1. Streamline operations for other departments.

Tracking attendance, particularly with attendance software, can make life easier for many departments. Managers, payroll and HR are just a few of the people and departments in your company that need to get their hands on employee attendance data to conduct their work.

2. Analyze performance with collected data.

How do you know if employee attendance is contributing to good performance in each department? Weighing hours worked against team output, success rates or productivity can be a good measure of whether the investment you are making in these employees is paying off for your business.

3. Identify high and low performers.

Mazza said the data collected by these systems is extremely valuable to business leaders because, among other things, it allows them to measure employee engagement and separate high and low performers.  

“Employee attendance provides business owners and HR leaders with valuable insight that measures the overall health of the organization,” Mazza said. “Comparing actual hours worked to scheduled hours allows an employer to view data that impacts the business, such as the number of absences, tardiness, and sick days taken in the last week, month, or year.”

4. Create performance reviews.

Arriving on time is usually an indicator of good performance. Employee attendance tracking makes it simple for managers to access this data when preparing performance reviews.

5. Maintain coverage.

When an employee requests time off, you may need to find coverage to ensure the work will still get done in their absence. Through employee attendance-tracking tools, you can see who is available to cover a shift or confirm if there are enough employees to cover while someone takes personal time.

6. Support remote work.

Having employees clock in and out remotely can provide assurance that worker productivity is being maintained, especially during the COVID-19 pandemic, when many employees are working from home. 

7. Budget for wages.

Attendance tracking keeps precise tabs on the number of hours worked by employees in each department throughout your company. At a glance, you can review this body of data to ensure that you are properly budgeting for salaried and hourly workers. 

8. Mitigate staffing issues.

Tracking time is not always about hours worked; it’s about what is being done by whom and when. For example, chronic lateness by one employee may force other employees to cover for that late person. With proper tracking, you can catch these issues as they develop instead of stressing out your other employees based on the actions of a single individual.

9. Build your case in employee lawsuits.

The more information you collect and store, the better prepared your company will be in the event a claim or lawsuit is brought against you. These records may be needed if an employee claims they were underpaid, or if you need to fulfill a legal obligation such as paying taxes.

Bottom LineBottom line: There are many reasons to use a time and attendance system, including the valuable data it provides on employees and your business’s performance, how it streamlines operations, and the information it collects in case of claims or lawsuits.

The bottom line on tracking employee attendance

Tracking employee attendance has many benefits, and the necessary equipment depends on each business’s needs.

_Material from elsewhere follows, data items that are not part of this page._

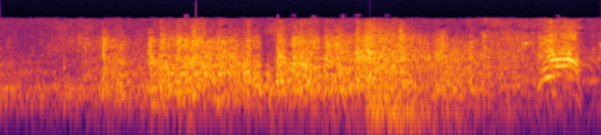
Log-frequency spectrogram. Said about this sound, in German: Zum Donnerwetter! Man hat mir das Tor vor meinen Bürgermeisterbauch geknallt. Mir, dem ältesten Ratsherrn, hat man den Daumen eingeklemmt.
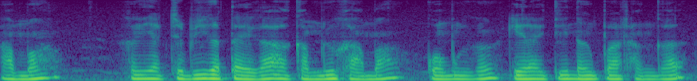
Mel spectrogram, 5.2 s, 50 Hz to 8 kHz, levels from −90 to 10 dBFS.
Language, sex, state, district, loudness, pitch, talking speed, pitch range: Wancho, male, Arunachal Pradesh, Longding, -17 LUFS, 135 Hz, 160 wpm, 130-145 Hz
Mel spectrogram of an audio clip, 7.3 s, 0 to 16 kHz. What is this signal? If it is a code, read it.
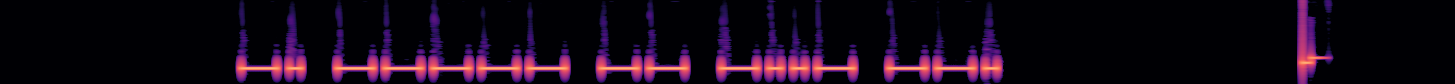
Morse code, heard as a keyed tone, about 21 wpm, 700 Hz. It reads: N0MXG
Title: USA Call Signs - 3x Character Spacing - 20wpm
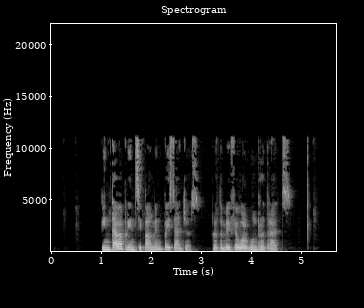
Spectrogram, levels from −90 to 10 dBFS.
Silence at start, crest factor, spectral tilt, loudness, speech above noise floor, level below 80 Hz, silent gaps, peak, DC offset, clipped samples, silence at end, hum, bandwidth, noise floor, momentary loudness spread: 1 s; 20 dB; -5 dB/octave; -20 LUFS; 51 dB; -64 dBFS; none; -2 dBFS; under 0.1%; under 0.1%; 0.95 s; none; 11.5 kHz; -70 dBFS; 17 LU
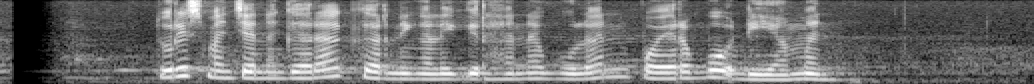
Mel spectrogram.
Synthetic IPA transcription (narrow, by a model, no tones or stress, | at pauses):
t̪uɾɪsmaɲt͡ʃanəɡaɾakɨrniŋaliɡərɦanabulanpoɛrbɔʔdiaman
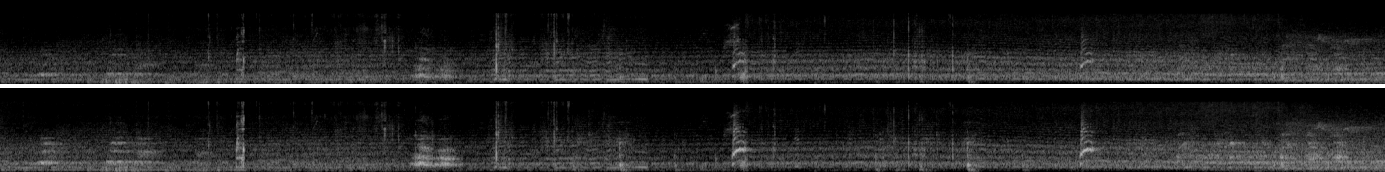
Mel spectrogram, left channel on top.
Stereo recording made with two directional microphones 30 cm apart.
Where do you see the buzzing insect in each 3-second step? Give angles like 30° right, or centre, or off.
10° right, centre, 10° left, centre, 20° right.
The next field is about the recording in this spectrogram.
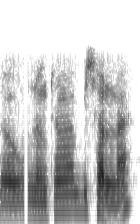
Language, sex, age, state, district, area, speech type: Bodo, male, 30-45, Assam, Kokrajhar, rural, conversation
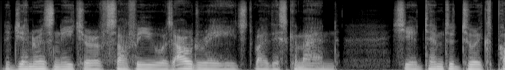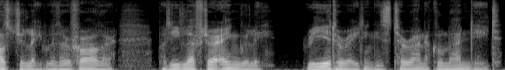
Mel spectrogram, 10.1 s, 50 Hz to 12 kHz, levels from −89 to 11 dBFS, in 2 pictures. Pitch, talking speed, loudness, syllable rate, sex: 100 Hz, 155 wpm, -18 LUFS, 5.8 syllables/s, male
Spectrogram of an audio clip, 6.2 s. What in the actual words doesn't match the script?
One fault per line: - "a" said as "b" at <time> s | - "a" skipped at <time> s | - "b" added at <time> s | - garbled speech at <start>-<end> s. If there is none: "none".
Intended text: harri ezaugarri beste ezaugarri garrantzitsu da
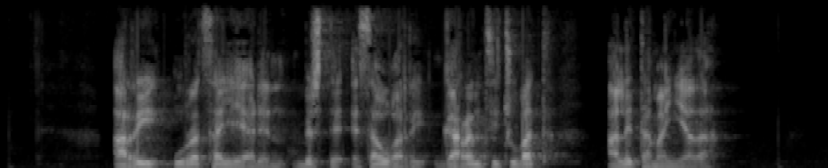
- "ezaugarri" said as "urratzailearen" at 1.4 s
- "bat ale tamaina" added at 4.0 s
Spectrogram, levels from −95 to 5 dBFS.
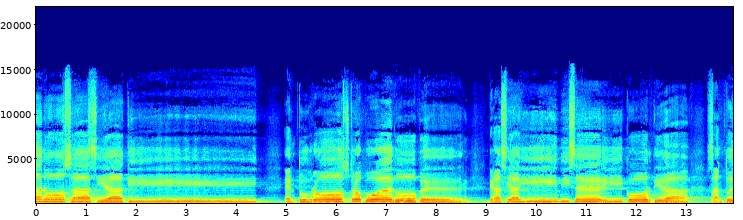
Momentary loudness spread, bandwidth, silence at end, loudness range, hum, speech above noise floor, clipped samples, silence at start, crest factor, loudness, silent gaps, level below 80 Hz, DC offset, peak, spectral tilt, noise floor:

“It really depends on the industry, the size of an organization, the employees and the benefits the employer is looking to get out of the system,” Steinberg said. “There is no one-size-fits-all system.”

Keep this in mind and analyze your business structure before purchasing time and attendance software.

Stella Morrison contributed to the writing and reporting in this article. Source interviews were conducted for a previous version of this article.

Image Credit:

AndreyPopov / Getty Images

Skye Schooley
Skye Schooley
business.com Staff
Skye Schooley is a staff writer at business.com and Business News Daily, where she has written more than 200 articles on B2B-focused topics including human resources operations, management leadership, and business technology. In addition to researching and analyzing products that help business owners launch and grow their business, Skye writes on topics aimed at building better professional culture, like protecting employee privacy, managing human capital, improving communication, and fostering workplace diversity and culture.